  • Again, because this is Mad Men era German, it’s very male dominant. It’s usually men speaking to other men about business. When women are around, they tend to be secretaries or housewives.
  • The vocabulary is very tilted towards diplomatic relations. There’s lots of talk about embassies and consul generals and such, which is irrelevant to most people.

Nevertheless, I still find them valuable. Even with the limitations listed above, most of the situations are still situations you’ll find yourself in in modern Germany.

Singers Getting Paid

Good article from Cindy Sadler writing for Classical Singer:

Know when to say no..If they are paying everybody but the singer, they don’t deserve professional quality work. They should be getting a student or an amateur for whom the event could be important and worthwhile. They should be getting what they pay for.

This is one of those difficult issues for young singers, and for every person it’s different. The sooner you ask yourself what you feel you’re worth, however, the better. Listen to your feelings before and after jobs and ask yourself if you felt appropriately compensated for your time, effort and expenses.

Then stick up for yourself. Very few will do it for you.

Can’t sing? Do it more often — ScienceDaily

From Science Daily, reporting on research from Northwestern University:

The ability to sing on key may have more in common with the kind of practice that goes into playing an instrument than people realize, said lead researcher Steven Demorest, a professor of music education at Northwestern’s Bienen School of Music.

“No one expects a beginner on violin to sound good right away, it takes practice, but everyone is supposed to be able to sing,” Demorest said. “When people are unsuccessful they take it very personally, but we think if you sing more, you’ll get better.”

via Can’t sing? Do it more often — ScienceDaily.

Singing well requires practice. And don’t ever let anyone tell you that you’re tone deaf. Just keep singing.

The age-old art of musical page turning is under threat from the accursed iPad – The Independent

Simon Usborne writing for The Independent:

But about five years ago, Haywood caused a stir with a new approach. He reaches for an iPad and rests it against the stand. An app displays the same, scanned page of Chopin’s “Scherzi”, but I am now truly redundant as Haywood flicks his left foot on to a Bluetooth pedal to turn his own pages, wirelessly and silently.

At first, many concertgoers and reviewers were more interested in the device than the music, but now tablets are used more widely. Several similar set-ups have emerged, meanwhile, including apps that will listen to the music, turning pages automatically (the best time to turn, Haywood says, is a few notes short of the end of the page).

What does it mean for human page turners? Are they under threat? “I think maybe they are,” says Haywood, who says the ultimate solution would be a score that could be projected in front of his eyes, using a Google Glass-like device.

via The age-old art of musical page turning is under threat from the accursed iPad – Features – Classical – The Independent.

Maybe.
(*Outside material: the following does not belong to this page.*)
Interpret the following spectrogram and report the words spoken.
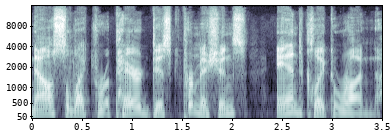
Now select Repair Disk Permissions and click Run.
On an infinite time horizon, musicians will probably use tablet computers or some other digital solution that simplify things and which may make page turners redundant. But I see this process taking a couple decades at least. As I’ve written, the current iPad suffers from some serious drawbacks for sheet music purposes even while it offers some tangible benefits. If you have perfect eyesight and the latest iPad, then things can go pretty smoothly. If you just need Bluetooth page turning, then great. But handwriting? That’s still missing unless you like deciphering illegible scribbles. There’s also the high cost of entry: an iPad isn’t cheap. And the first time your iPad or sheet music reading program crashes on you during a performance is when your trust in the system begins to break down (which happened to me once).
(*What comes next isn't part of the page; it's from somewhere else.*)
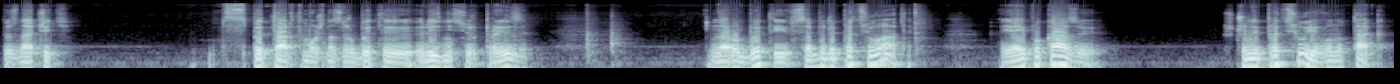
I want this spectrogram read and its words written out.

But who knows? New technology has a way of surprising us. The rumored iPad Pro might alleviate some of these issues. If interactions with the iPad suddenly became much more organic than they are currently, then this could become very popular very quickly.